The Government's proposed changes to reduce the prison population will make no difference according to a counsellor who works with drug and alcohol addicts.
Justice Minister Andrew Little said on Three's The Nation that he wants to reduce the prison population by up to a third over 15 years. Some of the suggested changes include offering more drug and alcohol and mental health counselling and re-introducing a sentencing council to get more consistency in judges' decisions.
The Government has also said it will increase police numbers by 1800.
Clinical director of Alcohol & Drug Assessment & Counselling (ADAC) Roger Brooking said reducing the prison population was a worthwhile goal, but the government aren't going about it the right way.
"Andrew (Little) seems to have misunderstood what a sentencing council is for, he seems to have misunderstood that the purpose of the police is to put people in prison and he seems to have misunderstood that the parole board bases its decision purely on whether someone has done a treatment programme. That's not how it works."
Mr Brooking said the first thing they should do is repeal the Bail Amendments act, which requires prisoners to prove it is safe to release them.
He said the government should also look at increasing the number of drug courts, which he said was the single most effective intervention in reducing criminal offending.
"There are only two drug courts in the country and they are both in Auckland. If Andrew Little was serious about reducing the prison population he would making drug courts available in Wellington, Christchurch and Dunedin and probably more of them in Auckland."

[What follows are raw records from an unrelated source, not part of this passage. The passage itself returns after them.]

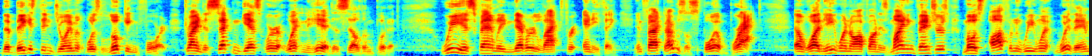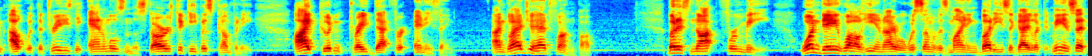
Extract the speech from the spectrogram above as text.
the biggest enjoyment was looking for it, trying to second guess where it went and hid, as Seldom put it. We, his family, never lacked for anything. In fact, I was a spoiled brat. And when he went off on his mining ventures, most often we went with him out with the trees, the animals, and the stars to keep us company. I couldn't trade that for anything. I'm glad you had fun, Pop. But it's not for me. One day while he and I were with some of his mining buddies, a guy looked at me and said,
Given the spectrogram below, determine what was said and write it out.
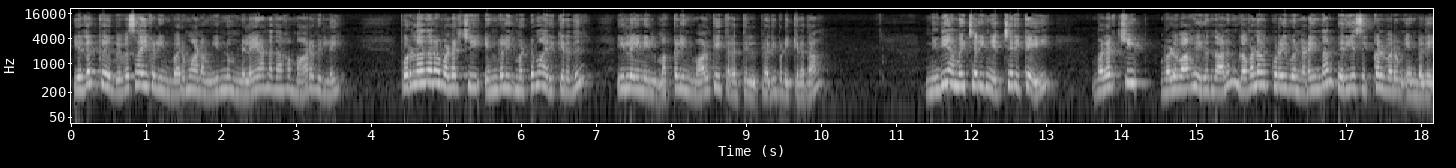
எதற்கு விவசாயிகளின் வருமானம் இன்னும் நிலையானதாக மாறவில்லை? பொருளாதார வளர்ச்சி எண்களில் மட்டுமா இருக்கிறது? இல்லையெனில் மக்களின் வாழ்க்கை தரத்தில் பிரதிபலிக்கிறதா? நிதி அமைச்சரின் எச்சரிக்கை வளர்ச்சி வலுவாக இருந்தாலும் கவனக்குறைவு நடைந்தால் பெரிய சிக்கல் வரும் என்பதே.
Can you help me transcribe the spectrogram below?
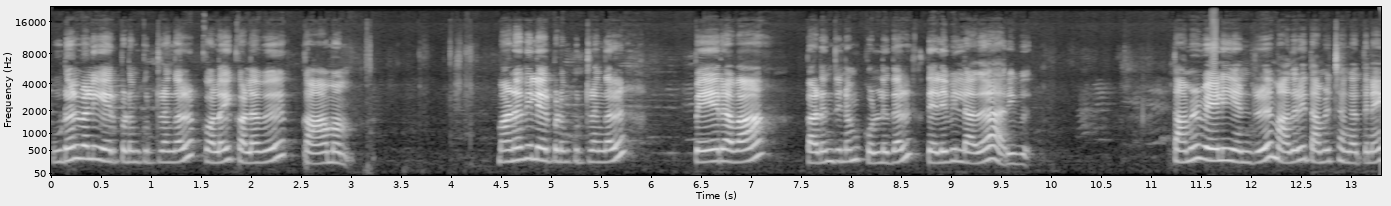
உடல் வலி ஏற்படும் குற்றங்கள் கொலை களவு காமம். மனதில் ஏற்படும் குற்றங்கள் பேரவா கடுஞ்சினம் கொள்ளுதல் தெளிவில்லாத அறிவு. தமிழ்வேலி என்று மதுரை தமிழ்ச் சங்கத்தினை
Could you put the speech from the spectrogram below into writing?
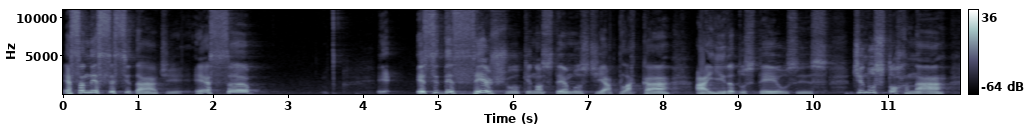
Essa necessidade, essa esse desejo que nós temos de aplacar a ira dos deuses, de nos tornar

Mr Brooking said drug courts provide wrap around services.
He said if an offender comes before the court with, for example, a meth addiction and is homeless, the court would involve a housing agency, alcohol and drug treatment providers, and if needed, mental health services, in developing a plan.

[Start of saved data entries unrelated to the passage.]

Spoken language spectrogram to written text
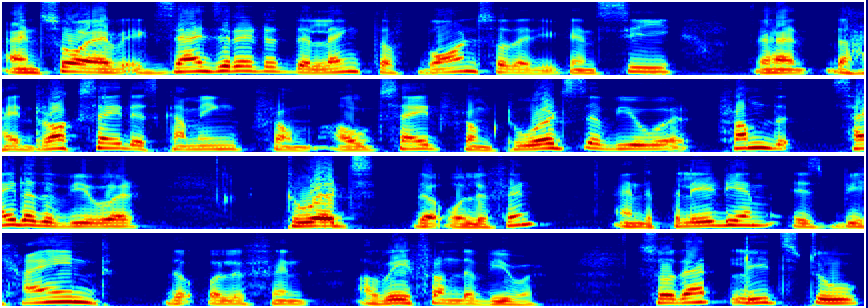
And so, I have exaggerated the length of bond, so that you can see that the hydroxide is coming from outside from towards the viewer from the side of the viewer towards the olefin and the palladium is behind the olefin away from the viewer. So, that leads to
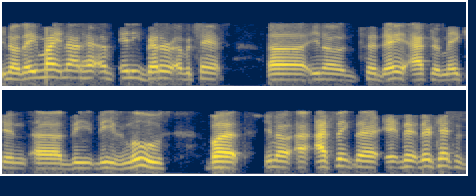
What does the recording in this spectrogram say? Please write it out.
you know they might not have any better of a chance uh, you know today after making uh, the, these moves, but you know I, I think that it, their, chances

"As long as the offender does everything that the judge and the treatment-providing team tell him to do, at the end of the day - about 18 months away - then the guy doesn't go to prison. Now that would help reduce the prison population."